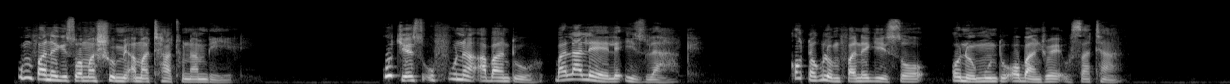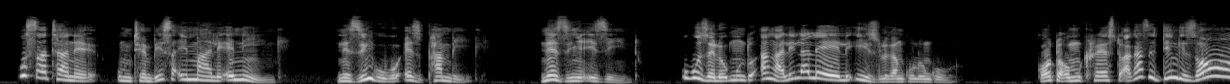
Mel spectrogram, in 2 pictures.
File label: zulu bible; good news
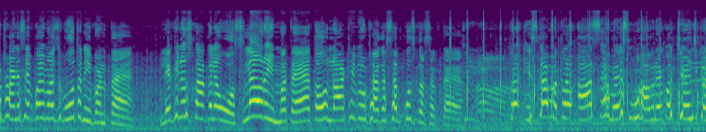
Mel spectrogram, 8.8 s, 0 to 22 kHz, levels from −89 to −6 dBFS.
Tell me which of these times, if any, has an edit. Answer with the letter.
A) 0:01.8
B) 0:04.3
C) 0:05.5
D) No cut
D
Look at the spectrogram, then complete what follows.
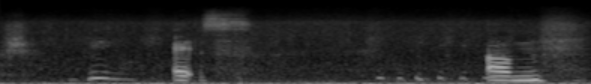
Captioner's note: giggles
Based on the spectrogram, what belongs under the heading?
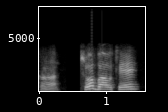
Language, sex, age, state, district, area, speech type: Gujarati, male, 45-60, Gujarat, Kheda, rural, conversation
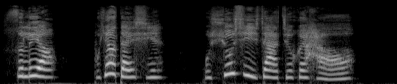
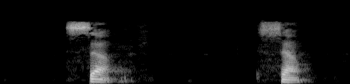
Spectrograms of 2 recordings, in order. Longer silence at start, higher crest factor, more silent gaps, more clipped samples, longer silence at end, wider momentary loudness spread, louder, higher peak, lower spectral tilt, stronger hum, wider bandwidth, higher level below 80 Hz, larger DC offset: second, 0.1 s vs 0.65 s; about the same, 18 dB vs 20 dB; neither; neither; about the same, 0.45 s vs 0.45 s; about the same, 16 LU vs 15 LU; second, -22 LUFS vs -17 LUFS; second, -6 dBFS vs -2 dBFS; second, -1 dB/octave vs -2.5 dB/octave; neither; first, 17 kHz vs 8 kHz; about the same, -62 dBFS vs -62 dBFS; neither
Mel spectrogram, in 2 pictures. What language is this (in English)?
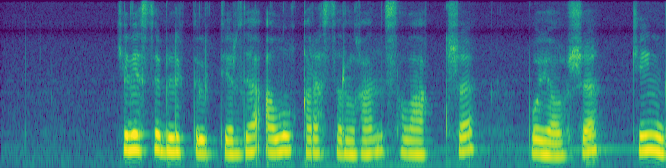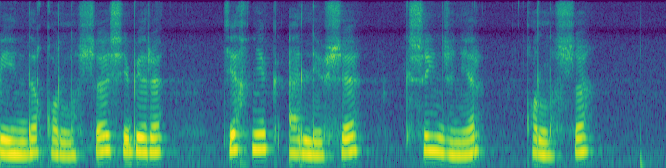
Kazakh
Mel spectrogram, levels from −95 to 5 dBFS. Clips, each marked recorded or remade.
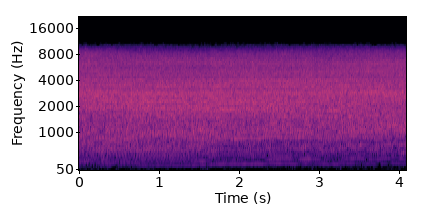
recorded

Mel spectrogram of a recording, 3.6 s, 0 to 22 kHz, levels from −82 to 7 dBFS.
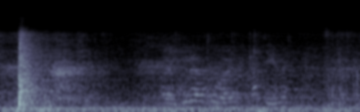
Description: recorded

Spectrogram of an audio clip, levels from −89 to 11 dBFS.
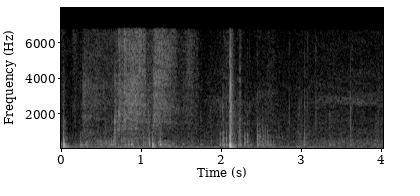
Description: recorded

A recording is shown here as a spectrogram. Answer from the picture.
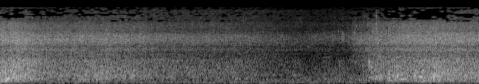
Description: recorded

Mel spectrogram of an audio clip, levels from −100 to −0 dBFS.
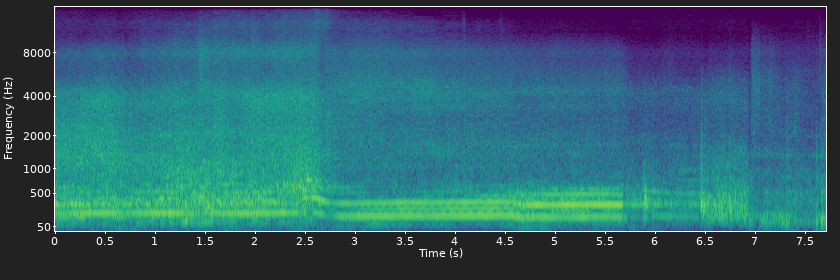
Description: remade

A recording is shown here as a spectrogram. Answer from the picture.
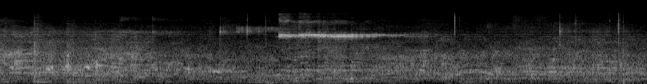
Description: remade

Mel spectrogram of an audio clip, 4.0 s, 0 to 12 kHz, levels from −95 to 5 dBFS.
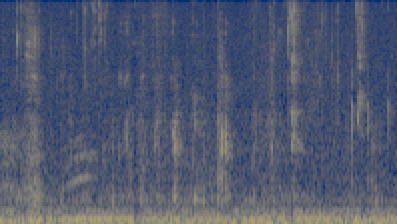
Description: recorded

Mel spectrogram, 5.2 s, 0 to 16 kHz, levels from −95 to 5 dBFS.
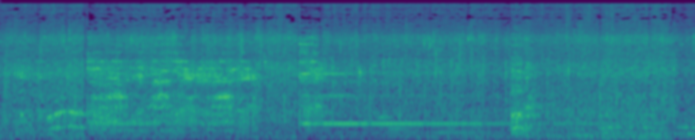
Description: recorded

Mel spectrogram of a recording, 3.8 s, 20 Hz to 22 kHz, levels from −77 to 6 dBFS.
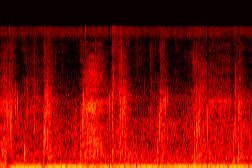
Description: recorded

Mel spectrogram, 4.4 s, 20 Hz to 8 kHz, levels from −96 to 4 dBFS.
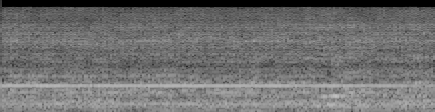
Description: remade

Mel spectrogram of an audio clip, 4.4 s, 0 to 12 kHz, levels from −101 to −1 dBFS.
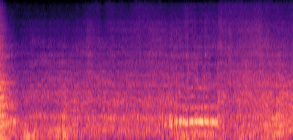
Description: remade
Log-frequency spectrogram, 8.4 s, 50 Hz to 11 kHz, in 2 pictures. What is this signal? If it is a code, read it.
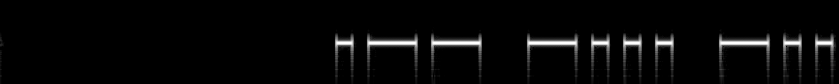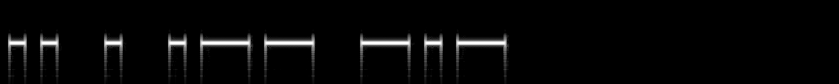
Morse code, heard as a keyed tone, about 15 wpm, 700 Hz. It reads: WB6EWK
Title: USA Call Signs - 6 Characters - Repeated 3x - 15wpm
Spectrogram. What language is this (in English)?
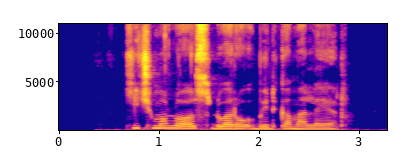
Luo (Kenya and Tanzania)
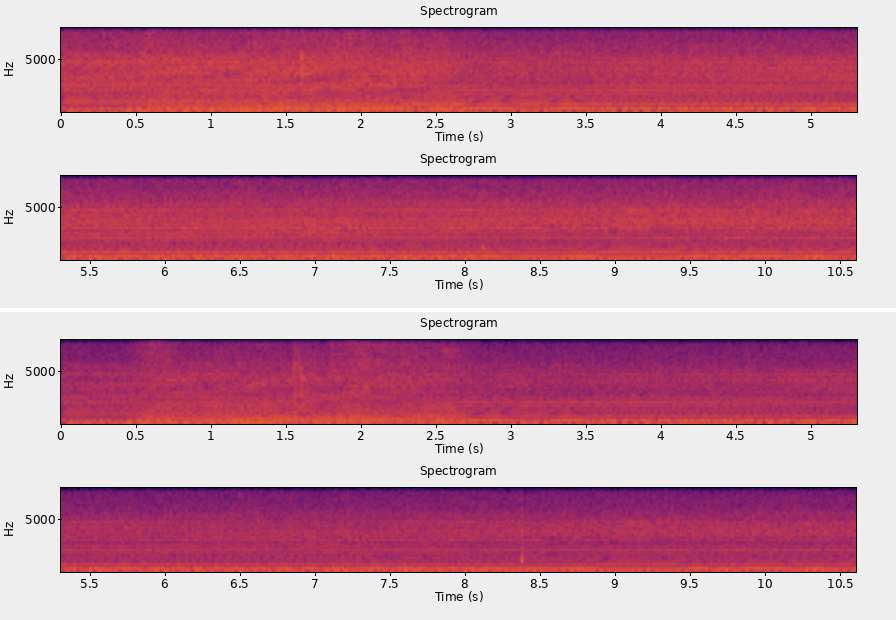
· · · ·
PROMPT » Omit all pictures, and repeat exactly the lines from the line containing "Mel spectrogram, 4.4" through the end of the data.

PROBLEM SOLUTION »
Mel spectrogram, 4.4 s, 20 Hz to 8 kHz, levels from −96 to 4 dBFS.
Description: remade

Mel spectrogram of an audio clip, 4.4 s, 0 to 12 kHz, levels from −101 to −1 dBFS.
Description: remade
Log-frequency spectrogram, 8.4 s, 50 Hz to 11 kHz, in 2 pictures. What is this signal? If it is a code, read it.
Morse code, heard as a keyed tone, about 15 wpm, 700 Hz. It reads: WB6EWK
Title: USA Call Signs - 6 Characters - Repeated 3x - 15wpm
Spectrogram. What language is this (in English)?
Luo (Kenya and Tanzania)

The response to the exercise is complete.